Friday, November 13, 2009
Lucia Perillo has published five books of poetry including Dangerous Life (Northeastern University Press, 1989); The Body Mutinies (Purdue University Press, 1996), which was awarded the Revson Prize from PEN, the Kate tufts prize from Claremont University, and the Balcones Prize; and The Oldest Map with the Name America (Random House, 1999). Luck is Luck (Random House, 2005) won the Kingsley Tufts Prize. Her new book, Inseminating the Elephant, was published by Copper Canyon in 2009. In 2000, Perillo was awarded a MacArthur Foundation fellowship. She lives in Olympia, Washington with her husband and dog. To learn more about Lucia Perillo, please visit her website.
THE SECOND SLAUGHTER
Achilles slays the man who slayed his friend, pierces the corpse
behind the heels and drags it
behind his chariot like the cans that trail
a bride and groom. Then he lays out
a banquet for his men, oxen and goats
and pigs and sheep; the soldiers eat
until a greasy moonbeam lights their beards.
The first slaughter is for victory, but the second slaughter is for grief—
in the morning more animals must be killed
for burning with the body of the friend. But Achilles finds
no consolation in the hiss and crackle of their fat;
not even heaving four stallions on the pyre
can lift the ballast of his sorrow.
And here I turn my back on the epic hero—the one who slits
the throats of his friend’s dogs,
killing what the loved one loved
to reverse the polarity of grief. Let him repent
by vanishing from my concern
after he throws the dogs onto the fire.
The singed fur makes the air too difficult to breathe.
When the oil wells of Persia burned I did not weep
until I heard about the birds, the long-legged ones especially
which I imagined to be scarlet, with crests like egrets
and tails like peacocks, covered in tar
weighting the feathers they dragged through black shallows
at the rim of the marsh. But once
I told this to a man who said I was inhuman, for giving animals
my first lament. So now I guard
my inhumanity like the jackal
who appears behind the army base at dusk,
come there for scraps with his head lowered
in a posture that looks like appeasement,
though it is not.
When was this poem composed? How did it start?
Firstly, I’d like to caution people against a straight-on explanation of a poem by its writer, which seems like a recipe for misinformation. But in this case I do have a specific memory of writing the fourth stanza in 1991, during the first gulf war.
How many revisions did this poem undergo? How much time elapsed between the first and final drafts?
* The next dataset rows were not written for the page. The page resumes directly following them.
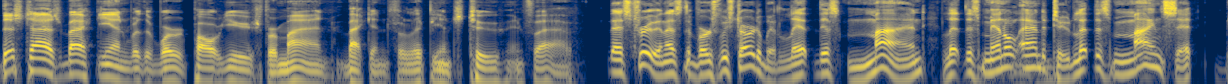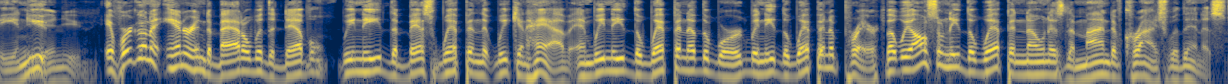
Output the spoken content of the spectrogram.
This ties back in with the word Paul used for mind back in Philippians 2 and 5. That's true. And that's the verse we started with. Let this mind, let this mental attitude, let this mindset be in you. Be in you. If we're going to enter into battle with the devil, we need the best weapon that we can have. And we need the weapon of the word. We need the weapon of prayer. But we also need the weapon known as the mind of Christ within us.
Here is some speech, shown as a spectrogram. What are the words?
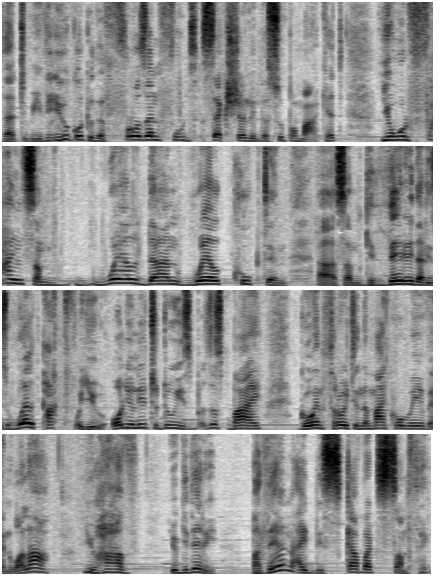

My ability to write by hand deteriorated during the long assemblage of this poem. Since I write mostly with a computer now, I can’t say how many revisions the poem underwent. I finished the poem in 2008, when I decided to write a poem about the Iliad. I finally had a place to put the old fragment.
Do you believe in inspiration? How much of this poem was “received” and how much was the result of sweat and tears?
I compose using lyric methods—words pop into my head and I begin reciting/semi-singing them. And I also use intellectual/analytic methods. You could say one method is received and one is work. But I don’t like to analyze the process too much—probably for fear of damaging it.
How did this poem arrive at its final form? Did you consciously employ any principles of technique?
The sense of final form seems to me like received knowledge that the poet finally surrenders to.
How long after you finished this poem did it first appear in print?
It was a quick one, for me, if you discount the seventeen-year gap. Maybe a year?
Could you talk about fact and fiction and how this poem negotiates the two?
The problem of the poem was how to allude to a complex text, and how to add something to the recapitulation of an often-recapitulated work. I wanted the allusion to be clear to those who haven’t read the Iliad. My poem moves from that poem to a snip of a personal anecdote, which incorporates both fact and fiction.
Is this a narrative poem?
It has various narratives in operation: Homer’s, mine, and the historical narratives of our two most recent wars.
Do you remember who you were reading when you wrote this poem?
Homer, of course, but I will also say the jackal is real and comes from a book called Birding Babylon, which is a transcription of a soldier’s field notes/blog, from his time in Iraq.
Do you have any particular audience in mind when you write, an ideal reader?
I guess that would be me.
Did you let anyone see drafts of this poem before you finished it? Is there an individual or a group of individuals with whom you regularly share work?
Unfortunately, I have no one to share poems with regularly. But the flip side of that is that a unicorn was not designed by a committee.
How does this poem differ from other poems of yours?
That’s a question for critics, I think. It’s best not to get outside one’s poems.
What is American about this poem?
It happens to be very American because it draws on our recent history. To get outside myself (and violate the rule I just set forth), I suppose it’s unusual for me.
Was this poem finished or abandoned?
The poet Valéry said that we never finish, only abandon.